- TheEndlessEnigma That's right GM, just keep adding to that list of reasons why I will never buy your products. This, I think, becomes reason number 69, right after OnStar-Cannot-Be-Disabled-And-It-Comes-Standard-Whether-Or-Not-You-Want-It and Screw-You-American-Car-Buyer-We-Only-Make-Trucks-And-SUVs.
- 3SpeedAutomatic Does this not sound and feel like the dawn of ICE automobiles in the early 20th century, but at double or triple speed speed!!There were a bunch of independent car markers by the late 1910’s. By the mid 20’s, we were dropping down to 10 or 15 producers as Henry was slashing the price of the Model T. The Great Depression hit, and we are down to the big three and several independents. For EVs, Tesla bolted out of the gate, the small three are in a mad dash to keep up. Europe was caught flat footed due to the VW scandal. Lucid, Lordstown, & Rivian are scrambling to up production to generate cash. Now the EV leader has taken a page from the Model T and is slashing prices putting the rest of the EV market in a tail spin. Deja vu……
- Michael Eck With those mods, I wonder if it's tuned...
- Mike-NB2 I'm not a Jeep guy, but I really, really like the 1978 Jeep Cherokee 4xe concept.
Maybe I’m looking at this way too obviously: but why would Saudi Arabia want to “diversify away from oil”? Doesn’t it make more sense that they’d want to buy up the biggest competitor to gasoline powered vehicles, and then dismantle all the R&D and lock the tech up in a vault forever? Remember this is a civilization that has outlasted hundreds of western “Empires”.
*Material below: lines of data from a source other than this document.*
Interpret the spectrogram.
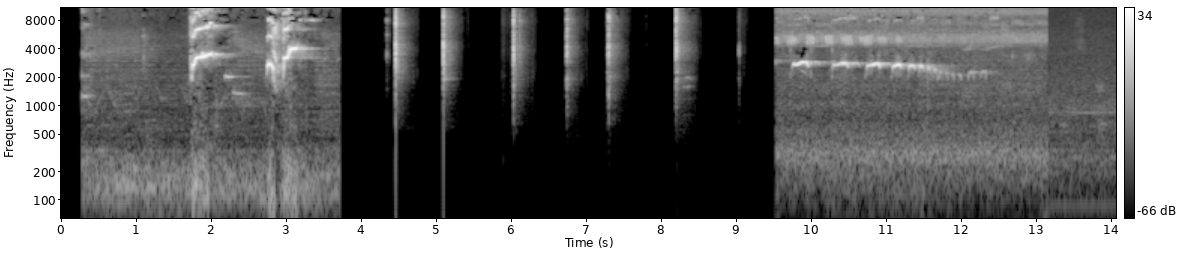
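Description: Two loud rising calls from a peacock, then a black woodpecker pecking at bark with seven single hard taps spaced a little over half a second apart. Then a quick series of bird notes falling in pitch, over a steady high hiss.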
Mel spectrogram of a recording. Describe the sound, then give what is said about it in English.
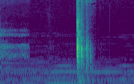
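Dice are rolled onto a tabletop for a perception check: one sharp clattering thunk followed by a brief rattle as they settle, over a low, steady background hum with no talking. “Sorry, I didn't have my dice out. Dice behave.”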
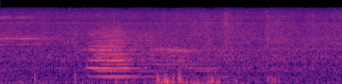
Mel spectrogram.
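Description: A train horn sounds briefly.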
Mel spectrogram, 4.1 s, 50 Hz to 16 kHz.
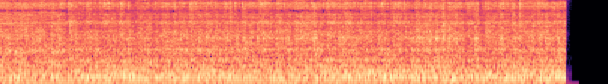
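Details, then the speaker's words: Restored circa 1950-1955 Craftsman bandsaw, first power-up after belt conditioning and blade tracking alignment: steady even hum and whir with no knocks, rubs or ticking; runs smooth and healthy. "all right here we are with the inaugural band saw fire up looks like it's going pretty good"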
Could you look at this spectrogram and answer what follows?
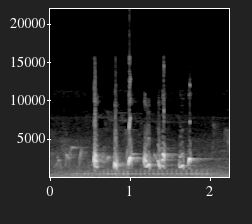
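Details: Mate-calling Streak-eared bulbul: a bubbly phrase of roughly eight clipped, bright chirps, quick and slightly uneven, with a faint low hum behind.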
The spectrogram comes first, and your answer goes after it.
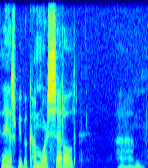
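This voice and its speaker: A man teaching meditation, giving guided instruction in a halting, unhurried way with long pauses and repeated words. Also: lowish voice, monotone, a little mellow, slightly rough. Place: meditation retreat center.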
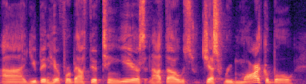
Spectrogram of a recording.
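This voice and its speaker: A man's voice: mid-range voice, fairly even intonation, a bit bright. A man hosting an interview show from a history museum, often restarting and repeating words as he talks. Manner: halting, repeats words while searching for phrasing. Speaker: show host, judge. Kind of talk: interview host.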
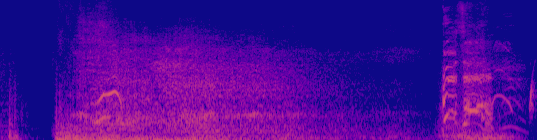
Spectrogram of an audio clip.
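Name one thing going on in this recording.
A winged creature roars loudly.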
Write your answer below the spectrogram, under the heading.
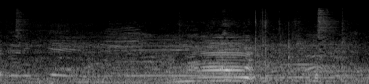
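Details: Fierce cow lowing: a steady harmonic moo that swells and rises slightly near the end, over constant background rumble and faint knocks.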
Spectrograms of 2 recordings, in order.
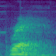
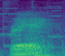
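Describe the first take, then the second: First: The vowel is the more open, tense English E. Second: The vowel is the closer, relaxed Spanish E. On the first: The speaker calls it right. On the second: The speaker calls it wrong.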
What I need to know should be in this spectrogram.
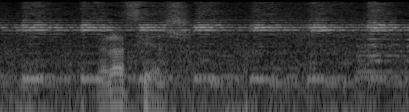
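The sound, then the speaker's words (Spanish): Car horns honking from cars passing a party headquarters after an election, with several short toots repeating under continuous Spanish speech. “Están muchos amigos tocando el claxon cuando pasan por delante de la puerta”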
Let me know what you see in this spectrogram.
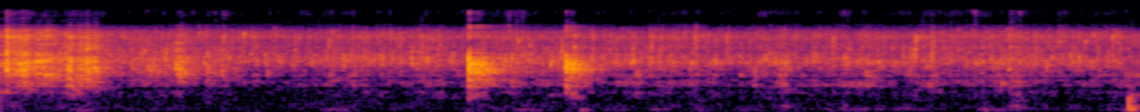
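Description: Chicken sizzling in its own oil and freshly added butter in a wok: a steady sizzle, with a spatula scraping through it twice about two and a half seconds in.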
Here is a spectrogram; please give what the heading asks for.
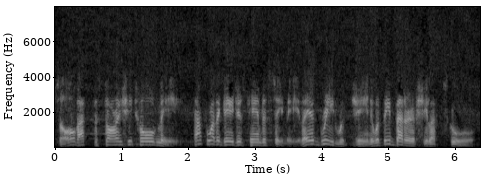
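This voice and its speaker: Earnest 1950s educational film narrator, American man, expressive. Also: on the high side, brisk, husky, heavily acted. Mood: earnest, dramatic. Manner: earnest, dramatic, moralizing storytelling. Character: earnest school official narrating a cautionary tale. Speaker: narrator, a school official telling a story. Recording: dull vintage film soundtrack, music behind.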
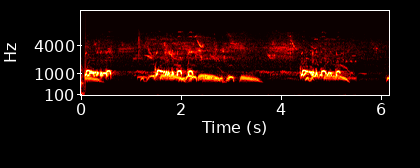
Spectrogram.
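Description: A bird calling in several short warbling phrases that rise and fall in pitch, over a faint steady outdoor hiss.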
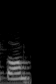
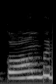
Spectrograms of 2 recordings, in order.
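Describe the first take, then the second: First: "कॉम्ब" ending on M, kom; correct silent B. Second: "कॉम्ब" with a full B at the end; wrong sounded B. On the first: Teacher showing the right reading, correct silent B. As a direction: drop the B from "कॉम्ब". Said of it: "बी silent होता है". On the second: Teacher showing the full B not to say, wrong sounded B. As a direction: voice the B after the M in "कॉम्ब". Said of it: "पूरा ब नहीं पढ़ते". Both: Shown as a demonstration.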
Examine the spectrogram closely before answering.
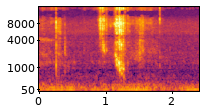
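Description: Tape peels off a roll with a brief tearing sound.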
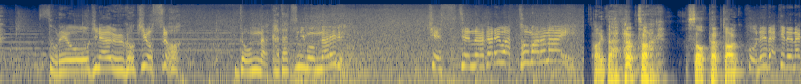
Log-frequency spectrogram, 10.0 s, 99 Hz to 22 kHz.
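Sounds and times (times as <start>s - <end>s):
steady rushing noise: 3.0s - 7.3s
person shouting dialogue: 5.4s - 7.3s.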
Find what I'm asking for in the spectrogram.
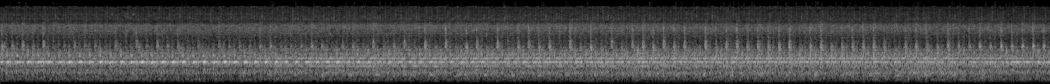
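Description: A hollow, regular knock at roughly three per second rides over the idle, the typical sound of piston slap.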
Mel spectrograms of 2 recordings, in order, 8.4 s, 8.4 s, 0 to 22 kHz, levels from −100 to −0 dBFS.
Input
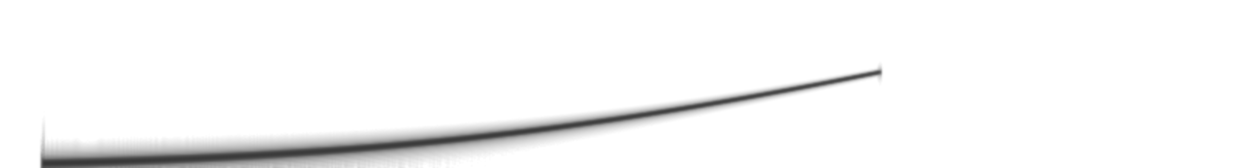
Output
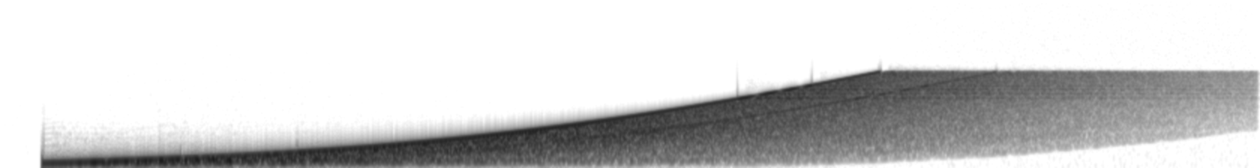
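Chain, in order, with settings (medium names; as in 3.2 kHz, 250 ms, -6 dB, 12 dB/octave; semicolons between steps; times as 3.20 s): reverb removal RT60 1.5 s; peak limiter -31.5 dBFS, peak gain reduction 8.5 dB; dynamic bell 850 Hz, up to +3 dB, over -50 dBFS, Q 0.92; level rider gain up to 5 dB; 1.21–1.99 s: bass shelf 180 Hz -5.5 dB; 4.92–5.42 s: comb 3.5 ms, depth 87%; delay 776 ms -9 dB; reverberation RT60 5.0 s, pre-delay 58 ms, DRR 0 dB; trim +8 dB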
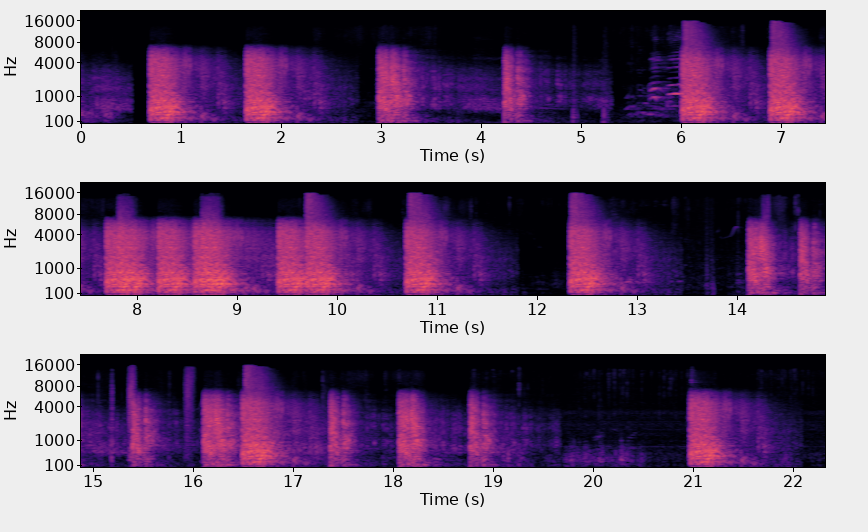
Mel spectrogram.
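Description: A long volley of gunshots: about twenty loud single shots at uneven intervals, each trailing off in a short echo, coming thickest in the middle stretch and thinning out near the end.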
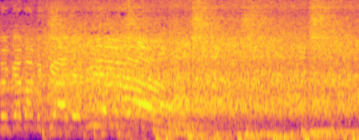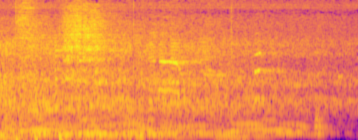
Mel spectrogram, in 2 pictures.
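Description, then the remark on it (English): A large audience of thousands in an auditorium shouts hallelujah together in a loud, sustained roar, many voices overlapping with whoops and yells that rise and fall without a break for several seconds. “I want you to join me in shouting hallelujah.”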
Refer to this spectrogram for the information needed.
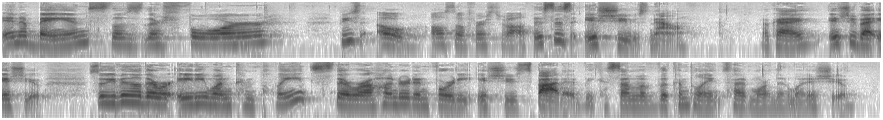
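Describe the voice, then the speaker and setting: In a very clean recording with a silent background, a woman with an ordinary speaking voice talks at a medium pitch and a fairly quick pace with lively intonation. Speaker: state education agency staff presenter. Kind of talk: conference presentation. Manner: casual, hedging with fillers.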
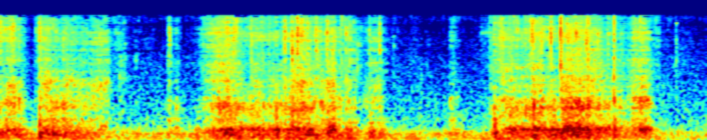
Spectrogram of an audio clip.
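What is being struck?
Soap block scraped by a metal loop tool.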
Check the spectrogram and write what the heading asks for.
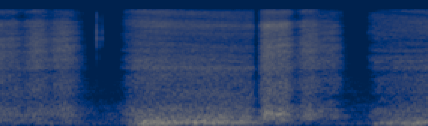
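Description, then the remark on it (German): Heavy, intense breathing, a few sharp gasping inhales and snorting exhales from a suppressed half-sneeze that keeps almost coming but never does, with no talking. “ich weiß nicht, ob ihr es hört, aber es war ein intensives Atmen, was ich hier gerade betrieben habe.”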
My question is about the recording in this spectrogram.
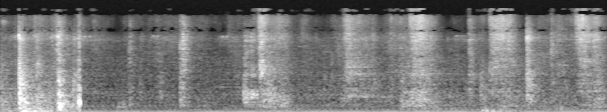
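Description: Knocks and scuffs against the metal floor and sides of a livestock trailer while a calf is held for dehorning. A cluster of louder knocks comes in the first second, then softer scattered knocks and scrapes.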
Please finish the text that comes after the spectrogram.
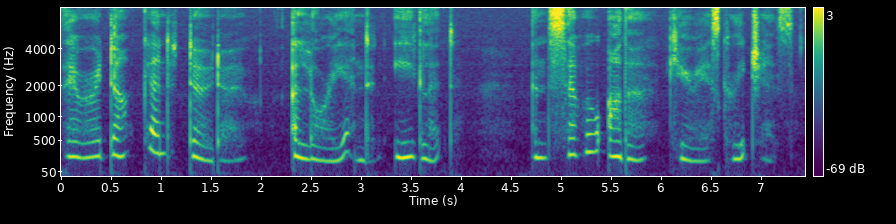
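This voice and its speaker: A woman narrating a storybook in a soft, breathy ASMR bedtime style, close to the microphone. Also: medium pitch, unhurried, no echo. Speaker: audiobook narrator.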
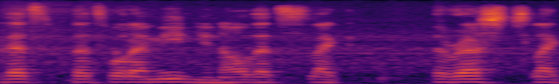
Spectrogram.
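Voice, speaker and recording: Fairly low in pitch, a man with a German accent talks at a moderate pace in a monotone, flat intonation. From Germany, Lower Saxony. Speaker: singer in a dark-scene band. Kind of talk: casual interview chat. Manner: halting, repeats words.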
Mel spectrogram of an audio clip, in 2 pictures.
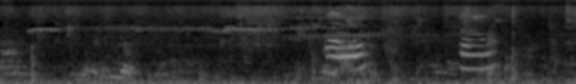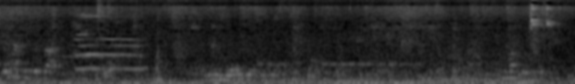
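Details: An Angora cat meeting two village cats: drawn-out, wavering meows, with quiet voices and a low background hum.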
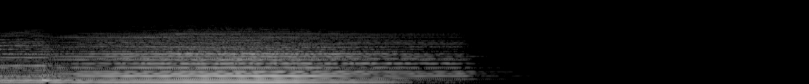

Trump would go nuts if the Chinese invested in Tesla.